Start of SOURCE MATERIAL

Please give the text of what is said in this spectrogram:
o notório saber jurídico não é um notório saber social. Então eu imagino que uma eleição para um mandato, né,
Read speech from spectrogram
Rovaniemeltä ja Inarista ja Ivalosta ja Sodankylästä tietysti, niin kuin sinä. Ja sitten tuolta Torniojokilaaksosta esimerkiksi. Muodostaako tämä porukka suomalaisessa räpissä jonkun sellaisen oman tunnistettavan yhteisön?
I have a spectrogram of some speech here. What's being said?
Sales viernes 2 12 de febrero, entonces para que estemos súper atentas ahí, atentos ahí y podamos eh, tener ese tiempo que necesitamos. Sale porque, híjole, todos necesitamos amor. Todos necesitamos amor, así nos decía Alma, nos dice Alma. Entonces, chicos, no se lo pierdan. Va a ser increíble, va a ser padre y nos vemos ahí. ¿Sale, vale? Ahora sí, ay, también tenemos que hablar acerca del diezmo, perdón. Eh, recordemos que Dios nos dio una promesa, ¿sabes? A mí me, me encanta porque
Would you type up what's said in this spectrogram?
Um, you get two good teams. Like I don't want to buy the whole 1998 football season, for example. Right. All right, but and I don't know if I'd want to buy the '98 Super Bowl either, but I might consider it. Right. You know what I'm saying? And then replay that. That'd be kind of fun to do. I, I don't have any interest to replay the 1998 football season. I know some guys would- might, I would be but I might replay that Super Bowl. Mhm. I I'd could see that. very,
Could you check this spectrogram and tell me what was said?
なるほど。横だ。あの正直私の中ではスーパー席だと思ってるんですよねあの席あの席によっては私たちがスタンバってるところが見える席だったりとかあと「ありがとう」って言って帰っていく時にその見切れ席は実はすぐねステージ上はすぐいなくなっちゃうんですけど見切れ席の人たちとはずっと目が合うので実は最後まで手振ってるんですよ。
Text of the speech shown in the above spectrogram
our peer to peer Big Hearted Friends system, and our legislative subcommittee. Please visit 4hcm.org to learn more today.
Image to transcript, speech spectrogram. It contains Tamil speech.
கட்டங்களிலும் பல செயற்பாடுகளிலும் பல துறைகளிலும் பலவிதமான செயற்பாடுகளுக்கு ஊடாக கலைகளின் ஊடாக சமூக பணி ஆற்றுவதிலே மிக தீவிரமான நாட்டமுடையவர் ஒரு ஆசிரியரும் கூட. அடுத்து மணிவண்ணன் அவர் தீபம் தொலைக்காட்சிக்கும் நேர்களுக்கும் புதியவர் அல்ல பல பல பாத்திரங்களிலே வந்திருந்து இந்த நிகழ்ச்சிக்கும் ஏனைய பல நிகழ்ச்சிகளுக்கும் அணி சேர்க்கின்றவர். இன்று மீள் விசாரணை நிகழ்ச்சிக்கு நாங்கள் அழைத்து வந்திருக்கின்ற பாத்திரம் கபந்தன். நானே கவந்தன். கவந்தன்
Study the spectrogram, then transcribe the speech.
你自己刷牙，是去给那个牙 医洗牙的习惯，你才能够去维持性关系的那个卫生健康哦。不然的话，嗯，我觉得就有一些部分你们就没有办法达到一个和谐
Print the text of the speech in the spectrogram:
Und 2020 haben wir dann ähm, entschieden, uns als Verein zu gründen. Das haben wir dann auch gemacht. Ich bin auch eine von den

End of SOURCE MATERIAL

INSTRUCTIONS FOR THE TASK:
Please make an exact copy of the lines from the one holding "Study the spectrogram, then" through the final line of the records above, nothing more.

ANSWER TO THE EXERCISE:
Study the spectrogram, then transcribe the speech.
你自己刷牙，是去给那个牙 医洗牙的习惯，你才能够去维持性关系的那个卫生健康哦。不然的话，嗯，我觉得就有一些部分你们就没有办法达到一个和谐
Print the text of the speech in the spectrogram:
Und 2020 haben wir dann ähm, entschieden, uns als Verein zu gründen. Das haben wir dann auch gemacht. Ich bin auch eine von den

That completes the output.